The author gives Yoo some measure of benefit of the doubt, saying;
Granted, Yoo and his co-author did not specifically take up the issue of abuse and torture, and were very clear that their memo covered only legal, not policy issues. But they must have known the possibility of torture was a real one, and the memo lacked any stern caveats about legal or moral issues. And in the international law arena, the lines between law, policy, and ethics can be unclear -- suggesting an especially great need for caveats.
However, it is made clear that Bush was looking for legal advisors who could create a basis to justify abuse of prisoners.
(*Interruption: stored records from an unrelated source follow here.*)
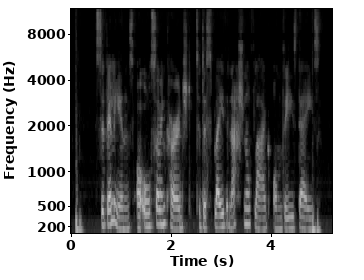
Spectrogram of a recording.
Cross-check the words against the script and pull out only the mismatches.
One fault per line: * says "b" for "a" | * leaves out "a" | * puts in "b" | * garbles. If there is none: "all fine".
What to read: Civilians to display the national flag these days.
* puts in "are also encouraged"
* puts in "on"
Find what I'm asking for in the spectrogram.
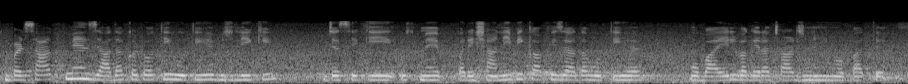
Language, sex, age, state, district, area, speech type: Urdu, female, 18-30, Uttar Pradesh, Aligarh, urban, spontaneous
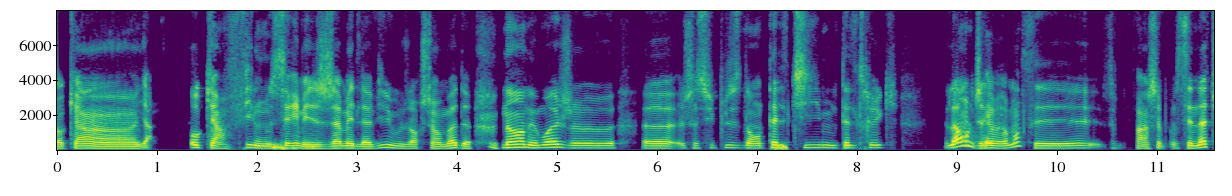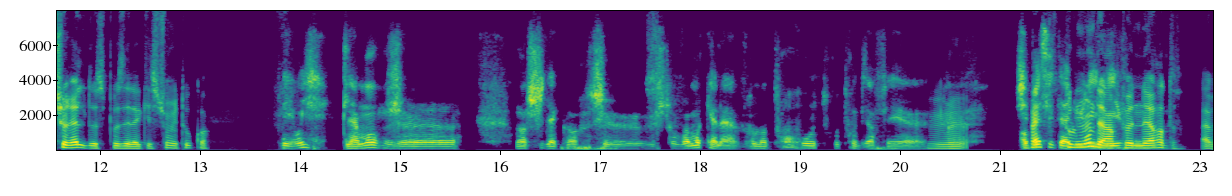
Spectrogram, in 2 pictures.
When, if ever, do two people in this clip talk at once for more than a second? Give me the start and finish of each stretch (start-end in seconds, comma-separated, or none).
21.2-22.6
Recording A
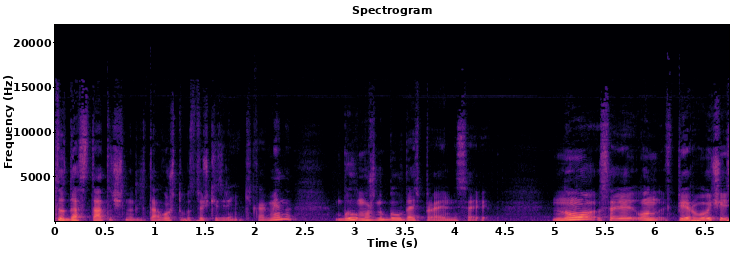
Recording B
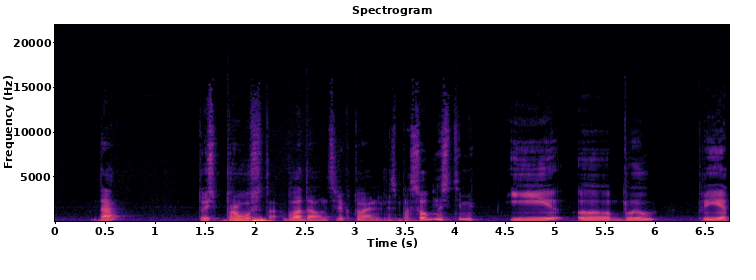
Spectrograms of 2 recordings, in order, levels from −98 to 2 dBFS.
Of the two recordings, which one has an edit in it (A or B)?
B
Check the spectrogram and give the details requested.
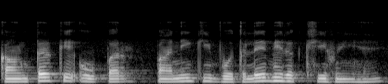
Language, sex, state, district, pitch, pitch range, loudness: Hindi, male, Uttar Pradesh, Lucknow, 135 Hz, 130-150 Hz, -18 LUFS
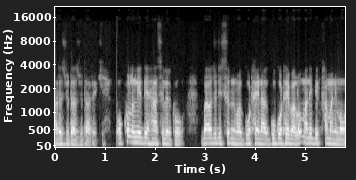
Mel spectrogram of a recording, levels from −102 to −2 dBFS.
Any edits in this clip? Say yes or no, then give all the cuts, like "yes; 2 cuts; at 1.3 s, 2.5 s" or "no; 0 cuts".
yes; 1 cut; at 1.2 s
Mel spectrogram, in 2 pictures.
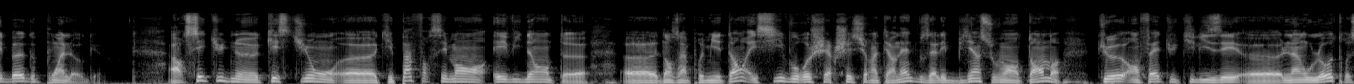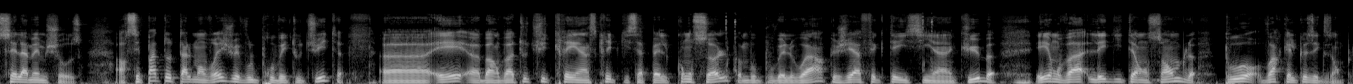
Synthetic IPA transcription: bœɡpwɛ̃lɔ̰ɡ | a̰lɔ̰ʁsɛt̪ynøkʲɛst̪jɔ̃økʲiɛpafɔʁsemɑ̃evid̪ɑ̃t̪øød̪ɑ̃zɛ̃pχəmjet̪ɑ̃esivuʁəʃɛʁʃesyʁɛ̃t̪ɛʁnɛt̪vuzalebjɛ̃suvɑ̃ːt̪ɑ̃d̪ʁkəɑ̃fɛt̪yt̪ʰilizeølɛ̃ulot̪χsɛlamɛmʃo̰ːz | a̰ɔ̰ʁsɛpat̪ɔt̪almɑ̃vʁɛʒəvɛvuləpχuvet̪ut̪sɥit̪øeøbaɔ̃vat̪ut̪sɥit̪̚kχeːɛ̃skχip̚t̪̚kʲisapɛlkɔ̃sɔlkɔmvupuveləvwaʁkəʒeafɛkt̪eisiaɛ̃kʲʰybeɔ̃valed̪it̪eɑ̃sɑ̃blpuʁvwaʁkʲɛlkəzɛɡzɑ̰̃pl

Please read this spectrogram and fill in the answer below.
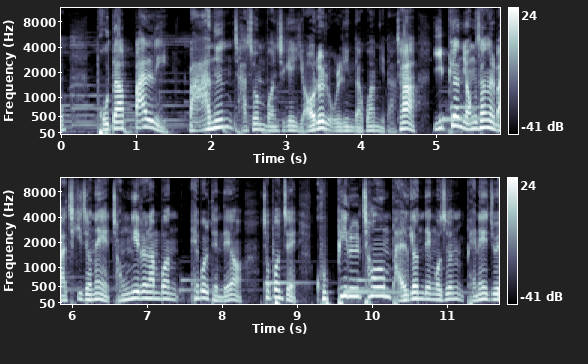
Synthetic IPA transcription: podap͈aʎːi | manɯnt͡ɕasʰonpʌnɕ̬ʰiɡe̞jʌɾɯɾoʎːinda̰ɡohamɲida̰t͡ɕa | ipʰjʌnjʌŋs̬ʰaŋɯɭmat͡ɕʰi̥ɡid͡ʑʌnɦe̞t͡ɕʌŋɲiɾɯɭhambʌnhe̞boɭtʰe̞nde̞jo | t͡ɕʰʌp͈ʌnt͡ɕ͈e̞kupʰiɾɯɭt͡ɕʰʌɯmpaɭɡjʌndwe̞nɡʌs̬ʰɯnpe̞ne̞d͡ʑu

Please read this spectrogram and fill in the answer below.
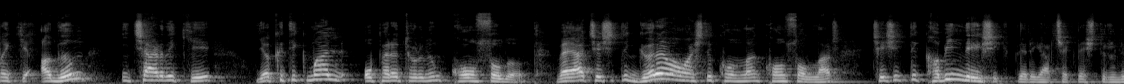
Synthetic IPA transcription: ɾacʰiad̪ɯm | it͡ʃʰæɾd̪ecʰi | jakʰɯt̪ʰicmalʲo̞pʰe̞ɾat̪ʰø̞ɾynynkʰo̞nso̞lˠṵve̞jaːt͡ʃʰe̞ʃit̪lʲiɟø̞ɾɛvamat͡ʃlˠɯkʰo̞nulˠankʰo̞nso̞lˠːaɾ̥ | t͡ʃʰe̞ʃit̪lʲikʰabind̪e̞jiʃic̪lʲi̥cʲlʲe̞ɾiɟæɾt͡ʃʰɛclʲɛʃt̪ʰiɾilʲi

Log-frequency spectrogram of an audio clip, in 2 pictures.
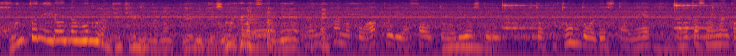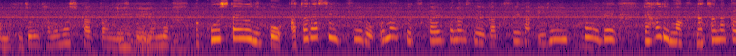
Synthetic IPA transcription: hõ̞nt̪o̞ɲ̟iːɾõ̞nːamo̞noɡad̪e̞t̪eɾɯ̟nɡanat̪ːejɯ̟hɯ̟ɲʲiaimaɕi̥t̪anenãnːakano̞ko̞ːapɯ̟ɾʲijasait̪oːɾʲijo̞ːɕi̥t̪e̞ɾɯ̟kʰo̞t̪o̞aho̞t̪õ̞nd̪o̞d̪e̞ɕi̥t̪ane̞ | maβat̪asãnːãŋkamo̞çid͡ʑo̞ːɲit̪anomoɕi̥kat̪ːãnd̪eɨ̥kee̞d̪o̞mo̞ | mako̞ːɕi̥t̪ajo̞ːɲ̟iko̞ːʔat̪aɾaɕiːt͡sɨːɾo̞ʔɯ̟makɯ̟t͡sɨ̥kaikonasɨɡakɯ̟̥se̞ːɡaʔiɾɯ̟ipːo̞ːd̪e̞ | jaɦaɾʲimanakanaka

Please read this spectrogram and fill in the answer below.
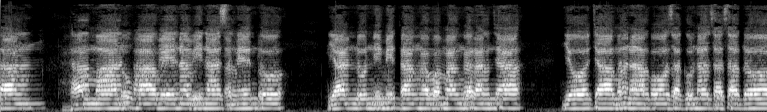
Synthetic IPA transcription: aŋ | hamanuɦawɛnawinasamɛnt̪u | jandunːimit̪aŋɡawamaŋɡaɾaɲt͡ʃa | d͡ʒɔt͡ʃamanapɔsakunasasadɔ

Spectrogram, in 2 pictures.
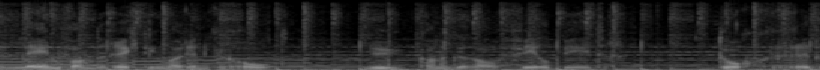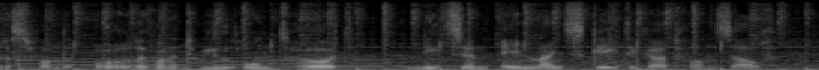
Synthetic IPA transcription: əlɛjnvɑndərɪxtɪŋʋaːrɪnɣərɔlˠtnykɑnɪɡ̚dɑtɑlˠveːlˠbeːtər | d̥ɔxrɪdərsfɑndəɔrdəvɑnɦətʋilˠɔntɦɔwtnitsɛneːnlɑjnskeːtəɣaːtfɑnzɛlˠf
John Yoo, however, went even one step better and declared that the president was above the oversight of the courts in these matters.
At the same time that Yoo advised the president that the Geneva Conventions did not apply to al Qaeda and Taliban detainees at Guantanamo and elsewhere, he also advised, in a separate memo, that no U.S. court can review claims by Guantanamo detainees saying that they are innocent of any crime, and are not even members of such groups in the first place.
This advice the author views as "morally suspect" and having the potential to lead to abuse.